How a New App Takes On Traditional Stock Brokerages

Robinhood offers commission-free trading on your smartphone
By Emel Akan, Epoch Times
November 11, 2016 3:26 pm Last Updated: November 11, 2016 3:33 pm

NEW YORK—People love stories about Robin Hood, a legendary outlaw who took from the corrupt clergy and ruling class in the England of the Middle Ages and gave to the poor. Today, Robin Hood doesn’t dwell in Sherwood Forest anymore, but in the application store of your smartphone as a stock trading app.

“My wife initially came up with the name. She was trying to figure out how to describe my business when introducing me to people. She was saying I am in finance, but that was not quite accurate. Then she called us Robin Hood of finance, fighting for the little guys,” says 29-year-old Vlad Tenev, co-founder of Robinhood.

Robinhood is a smartphone app allowing people to trade U.S.-listed stocks and exchange-traded funds (ETFs). It offers commission-free trading while other online trading platforms charge up to $10 per trade.

It was founded with a mission to make stock trading accessible to everyone, including the young, less wealthy, and first-time investors.

Screenshots of Robinhood App (Courtesy of Robinhood)
Screenshots of Robinhood App (Courtesy of Robinhood)

Vlad Tenev and Baiju Bhatt, classmates from Stanford University, founded Robinhood in Palo Alto, California. Before founding the startup, they gained experience in building trading platforms for financial institutions in New York City.

“If you look at the products that existed prior to Robinhood, none of them had fundamentally changed in decades, so we saw an opportunity to bring investing to the next generation where it would be smartphone-focused,” Tenev said.

Robinhood was named one of the most innovative companies in 2016 for removing all the barriers to stock trading, according to Fast Company. It has one million users and handled $12 billion in transactions since its launch in March 2015.

The company claims that its customers saved $200 million in commissions by using the platform. The company makes money through interest income from margin accounts in its premium service Rohinhood Gold and customers’ cash balances. As a tech startup, it also has much less overhead than even electronic brokerages like E-Trade.  

Road to Success

Vlad Tenev, co-founder of stock trading app, Robinhood, at the Hyatt Herald Square in New York on Oct. 13, 2016. (Benjamin Chasteen/Epoch Times)
Vlad Tenev, co-founder of the stock trading app Robinhood, at the Hyatt Herald Square in New York on Oct. 13, 2016. (Benjamin Chasteen/Epoch Times)

“I’ve loved the stock market from a very young age. I had the opportunity to buy my first stock as a teenager,” Tenev said.

He also got exposed to taking risks at a pretty early age because his parents decided to move from Bulgaria to the United States. He was 5 years old, then.

“That was one of the biggest risks that certainly my parents had ever taken because they actually had a good life in Bulgaria. It was a big unknown,” he said.

And while growing up, Tenev and his parents moved every few years because of his father’s graduate degree and job.

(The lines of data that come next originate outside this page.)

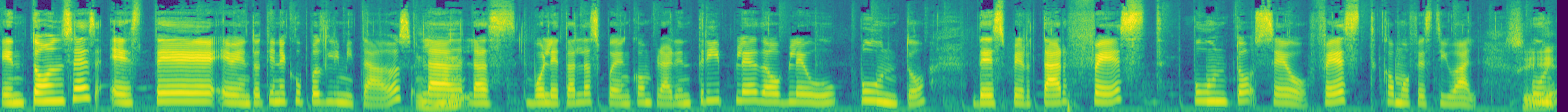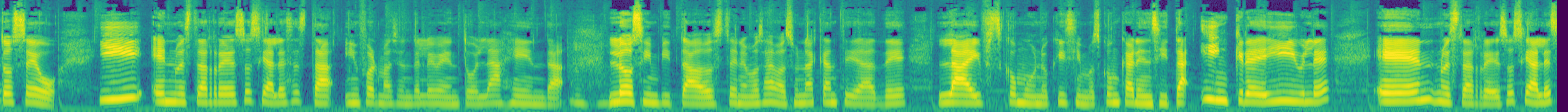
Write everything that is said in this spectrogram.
Entonces, este evento tiene cupos limitados. La- las boletas las pueden comprar en www.despertarfest.co, fest como festival, Sí. punto .co. Y en nuestras redes sociales está información del evento, la agenda, los invitados. Tenemos además una cantidad de lives como uno que hicimos con Karencita increíble en nuestras redes sociales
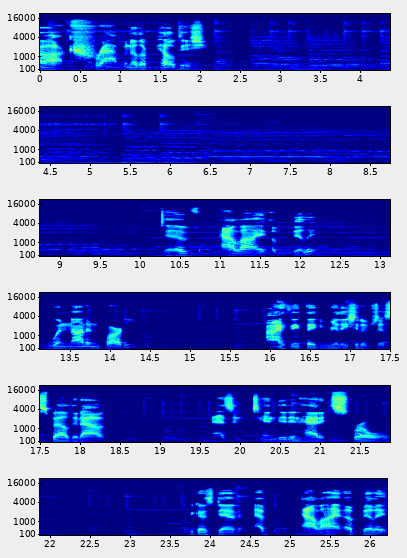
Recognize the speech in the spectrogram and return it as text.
Ah, crap. Another pelt issue. Ability? When not in party? I think they really should have just spelled it out as intended and had it scroll. Because dev ab- ally ability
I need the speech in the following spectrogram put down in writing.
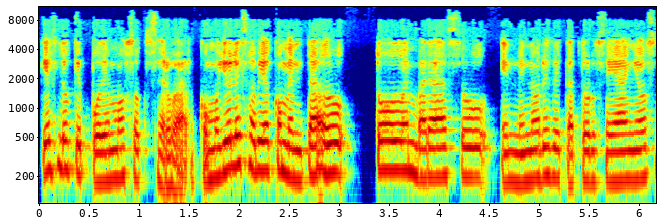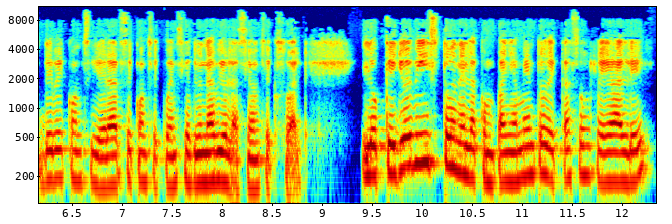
¿qué es lo que podemos observar? Como yo les había comentado, todo embarazo en menores de 14 años debe considerarse consecuencia de una violación sexual. Lo que yo he visto en el acompañamiento de casos reales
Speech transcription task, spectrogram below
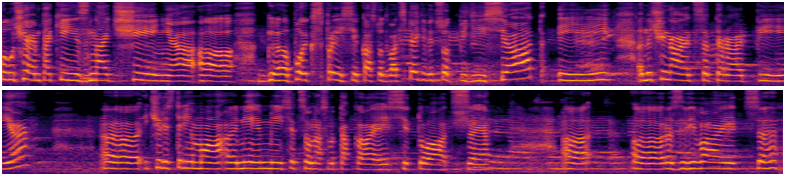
получаем такие значения э, по экспрессии К125 950 и начинается терапия. Э, через три месяца у нас вот такая ситуация Э, развивается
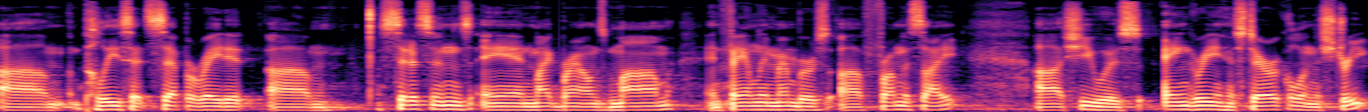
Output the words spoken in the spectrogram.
Um, police had separated um, citizens and Mike Brown's mom and family members uh, from the site. She was angry and hysterical in the street.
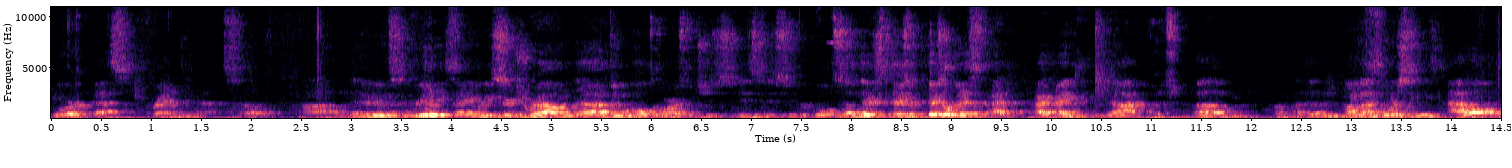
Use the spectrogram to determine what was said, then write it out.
your best friend in that. So. Um, and they're doing some really exciting research around uh, dual cultivars, which is, is, is, super cool. So there's there's a, there's a list. I, I, I not um, I'm, I'm, not endorsing these at all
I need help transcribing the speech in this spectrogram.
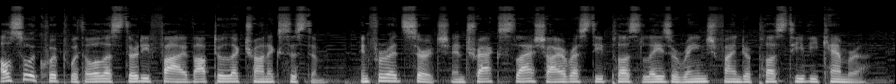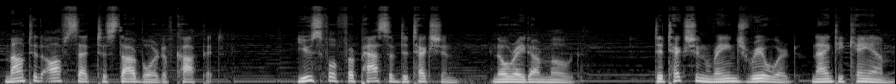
Also equipped with OLS-35 optoelectronic system, infrared search and track slash IRST plus laser rangefinder plus TV camera, mounted offset to starboard of cockpit. Useful for passive detection, no radar mode. Detection range rearward, 90 km,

Tenev was the only child, so he learned to be self-reliant and adapt to changes. Surprisingly enough, his business partner Bhatt too was the only child and a first-generation immigrant from India.

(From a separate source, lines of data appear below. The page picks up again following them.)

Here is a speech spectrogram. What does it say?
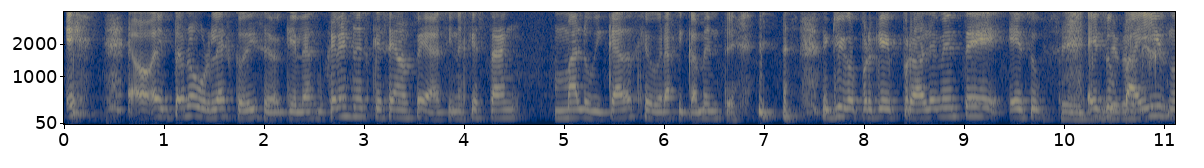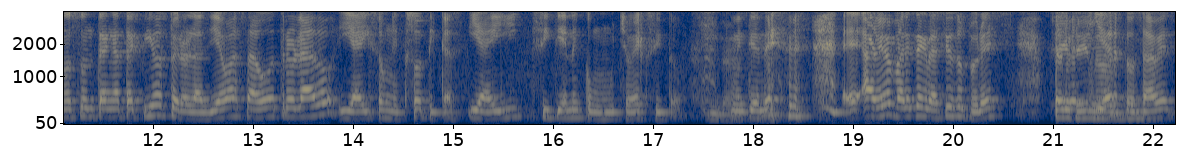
en tono burlesco, dice que las mujeres no es que sean feas, sino es que están mal ubicadas geográficamente. Explico, porque probablemente en su, Sí, en su país no son tan atractivas, pero las llevas a otro lado y ahí son exóticas. Y ahí sí tienen como mucho éxito. No, ¿Me entiendes? Eh, a mí me parece gracioso, pero es, pero es cierto, no. ¿sabes?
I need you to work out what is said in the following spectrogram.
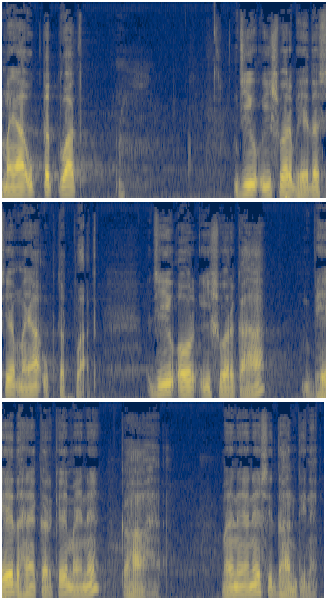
मया उक्तत्वात्। जीव ईश्वर भेदस्य मया उक्तत्वात्। जीव और ईश्वर का भेद है करके मैंने कहा है। मैंने यानी सिद्धांति ने।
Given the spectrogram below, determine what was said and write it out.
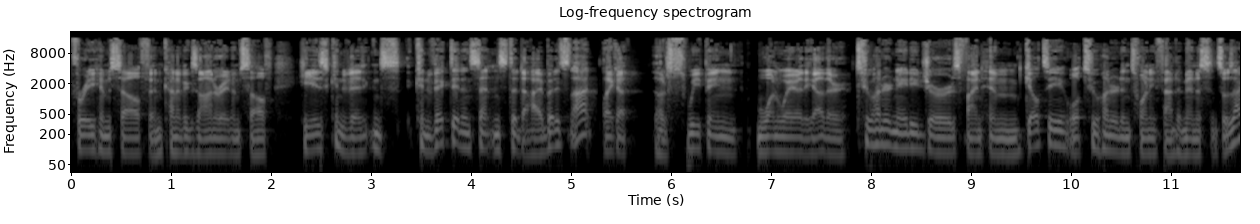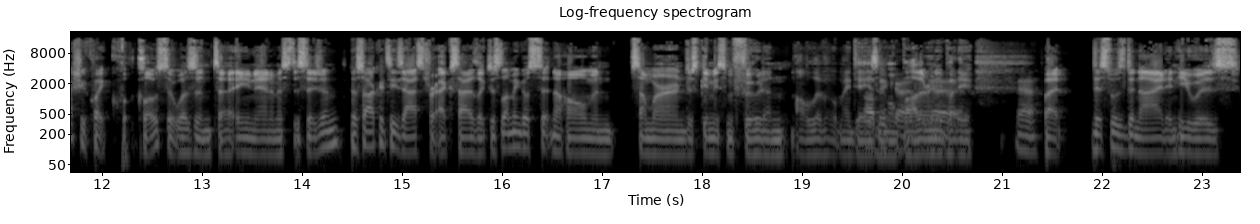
free himself and kind of exonerate himself, he is convic- convicted and sentenced to die. But it's not like a sweeping one way or the other. 280 jurors find him guilty, while 220 found him innocent. So it was actually quite cl- close. It wasn't uh, a unanimous decision. So Socrates asked for exiles, like, just let me go sit in a home and somewhere and just give me some food and I'll live out my days. I won't bother yeah, anybody. Yeah. But this was denied, and he was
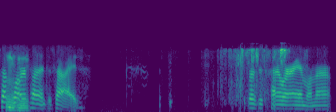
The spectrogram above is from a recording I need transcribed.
Some Mhm. opponent aside. That's just kind of where I am on that.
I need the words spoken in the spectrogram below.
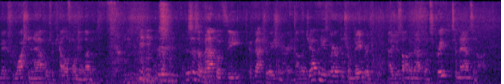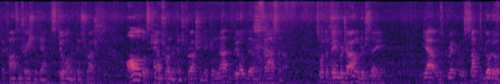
mix Washington apples with California lemons. This is a map of the evacuation area. Now, the Japanese Americans from Bainbridge, as you saw on the map, went straight to Manzanar, the concentration camp, still under construction. All of those camps were under construction. They could not build them fast enough. So what the Bainbridge Islanders say, yeah, it was great, it was something to go to a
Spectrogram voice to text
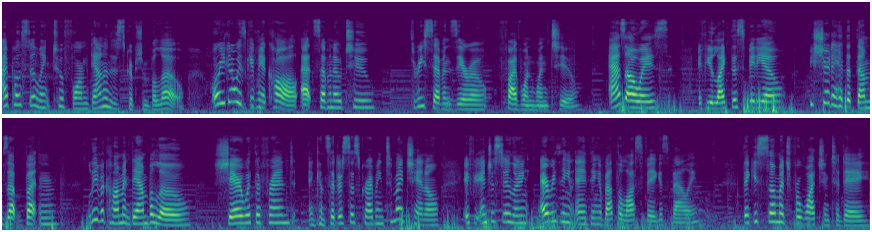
I posted a link to a form down in the description below. Or you can always give me a call at 702 370 5112. As always, if you like this video, be sure to hit the thumbs up button, leave a comment down below, share with a friend, and consider subscribing to my channel if you're interested in learning everything and anything about the Las Vegas Valley. Thank you so much for watching today,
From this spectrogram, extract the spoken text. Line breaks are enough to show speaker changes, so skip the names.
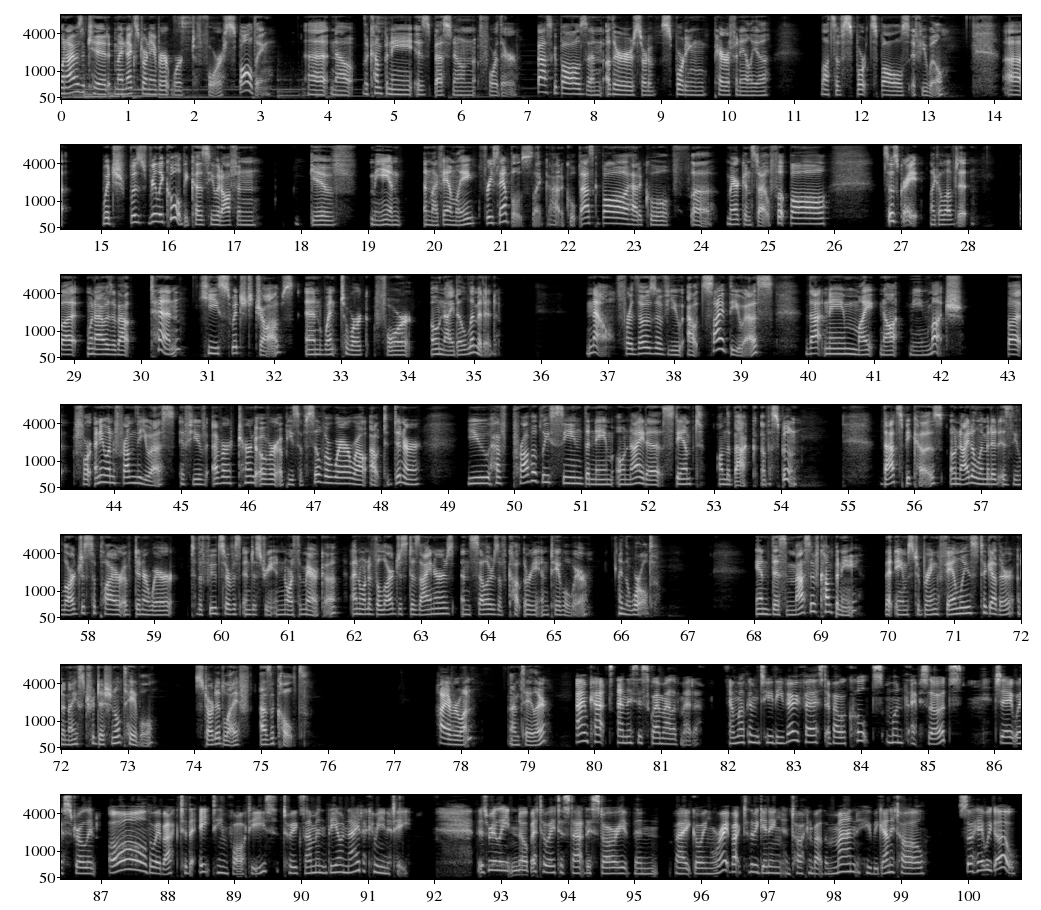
When I was a kid, my next door neighbor worked for Spalding. Uh, now, the company is best known for their basketballs and other sort of sporting paraphernalia. Lots of sports balls, if you will. Uh, which was really cool because he would often give me and, and my family free samples. Like, I had a cool basketball, I had a cool uh, American style football. So it's great. Like, I loved it. But when I was about 10, he switched jobs and went to work for Oneida Limited. Now, for those of you outside the US, that name might not mean much. But for anyone from the US, if you've ever turned over a piece of silverware while out to dinner, you have probably seen the name Oneida stamped on the back of a spoon. That's because Oneida Limited is the largest supplier of dinnerware to the food service industry in North America and one of the largest designers and sellers of cutlery and tableware in the world. And this massive company that aims to bring families together at a nice traditional table started life as a cult. Hi, everyone. I'm Taylor.
I'm Kat, and this is Square Mile of Murder. And welcome to the very first of our Cults Month episodes. Today we're strolling all the way back to the 1840s to examine the Oneida community. There's really no better way to start this story than by going right back to the beginning and talking about the man who began it all. So here we go.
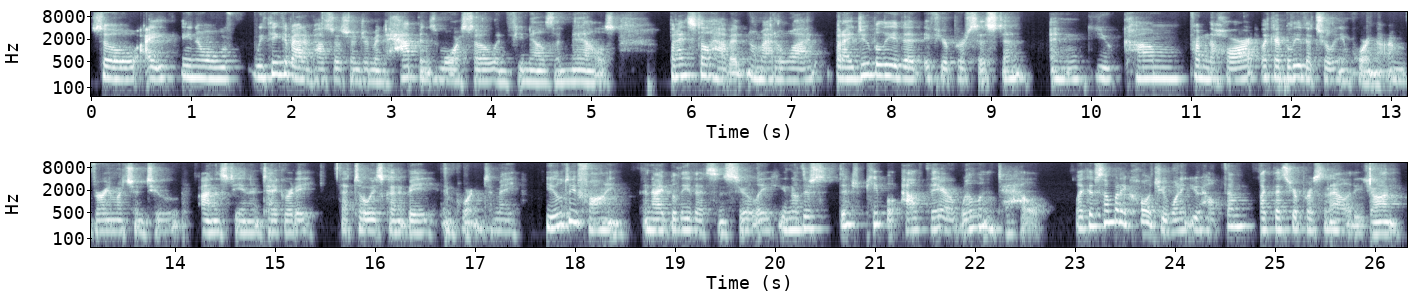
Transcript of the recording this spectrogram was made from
So I, you know, we think about imposter syndrome, it happens more so in females than males but I still have it no matter what. But I do believe that if you're persistent and you come from the heart, like I believe that's really important. I'm very much into honesty and integrity. That's always going to be important to me. You'll do fine. And I believe that sincerely. You know, there's there's people out there willing to help. Like if somebody called you, wouldn't you help them? Like that's your personality, John,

“There’s something about the experience that prepares you for uncertainty and makes you embrace that. I think most people are much more scared than I am of uncertainty or lack of stability. And I kind of thrive in that in a lot of ways,” Tenev said.

When Tenev and his partner first got the idea for Robinhood, they released many products that weren’t great. They had too many features and weren’t user-friendly.

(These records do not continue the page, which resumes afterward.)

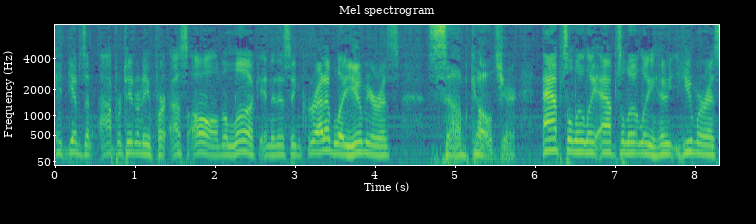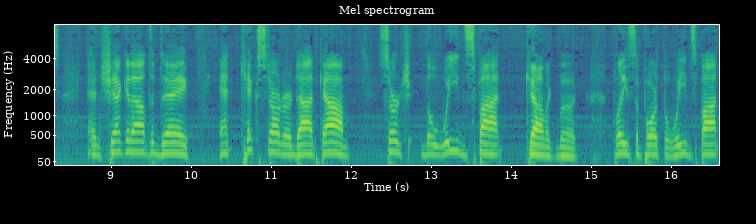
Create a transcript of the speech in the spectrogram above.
it gives an opportunity for us all to look into this incredibly humorous subculture. Absolutely, absolutely humorous. And check it out today at Kickstarter.com. Search the Weed Spot comic book. Please support the Weed Spot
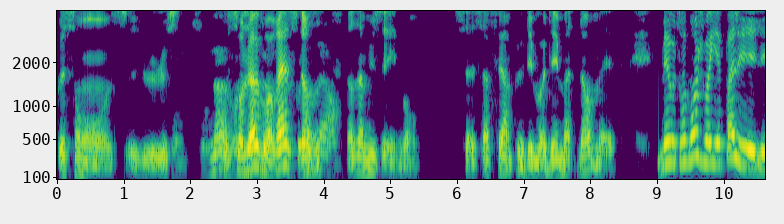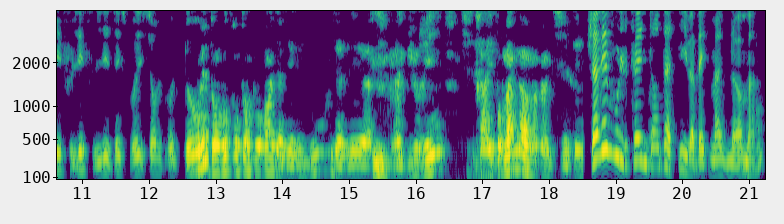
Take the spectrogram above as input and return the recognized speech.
que son, son, œuvre, reste dans, dans, un musée. Bon, ça, ça fait un peu démodé maintenant, mais mais autrement, je voyais pas les, les, les, expositions de photos. Oui, dans vos contemporains, il y avait Ribou, il y avait euh, mm. euh Bury, qui travaillait pour Magnum, euh, qui était... J'avais voulu faire une tentative avec Magnum. Hein.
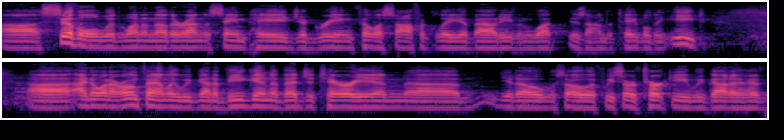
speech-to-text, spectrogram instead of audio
uh, civil with one another on the same page, agreeing philosophically about even what is on the table to eat. Uh, I know in our own family we've got a vegan, a vegetarian, uh, you know, so if we serve turkey, we've got to have,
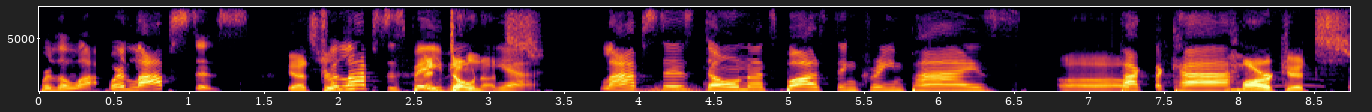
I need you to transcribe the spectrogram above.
We're the la- we're lobsters. yeah, it's true. We're lobsters, baby. donuts. Yeah, lobsters, donuts, Boston cream pies. Uh, Pack the car. markets,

“But looking back, I don’t think there’s a better way to learn what makes a good product than releasing some clunkers on the market and seeing all the ways in which they fail,” he said.

“I am the sum total of all my experiences, so it’s hard to imagine doing things differently and still being in the same place now.”

Robinhood is not an ordinary application. It is regulated and monitored by the Securities and Exchange Commission (SEC). It is also a member of the Financial Industry Regulatory Authority (FINRA) and the Securities Investor Protection Corporation (SIPC). Complying with these regulations is challenging, and Tenev himself puts a lot of time and focus on this issue.

“It’s not easy to toe the line between being a fast-moving technology company and a regulated entity, but that’s something we had to master pretty early,” he said.

Pitching the business idea to investors and getting the initial financing were the most difficult parts of the entrepreneurial journey, according to Tenev.

It took many months and dozens of meetings, he said.

Robinhood raised a total of $66 million in venture capital funding. Its notable investors include NEA, Index Ventures, Google Ventures, and Andreessen Horowitz.

“Many people give up at the first sign of difficulty or of uncertainty,” he said.

“I think the people who actually have done well and have created big companies have this belief that things will work out no matter what, and even if they face multiple near-death experiences they will figure out a way of pushing through.”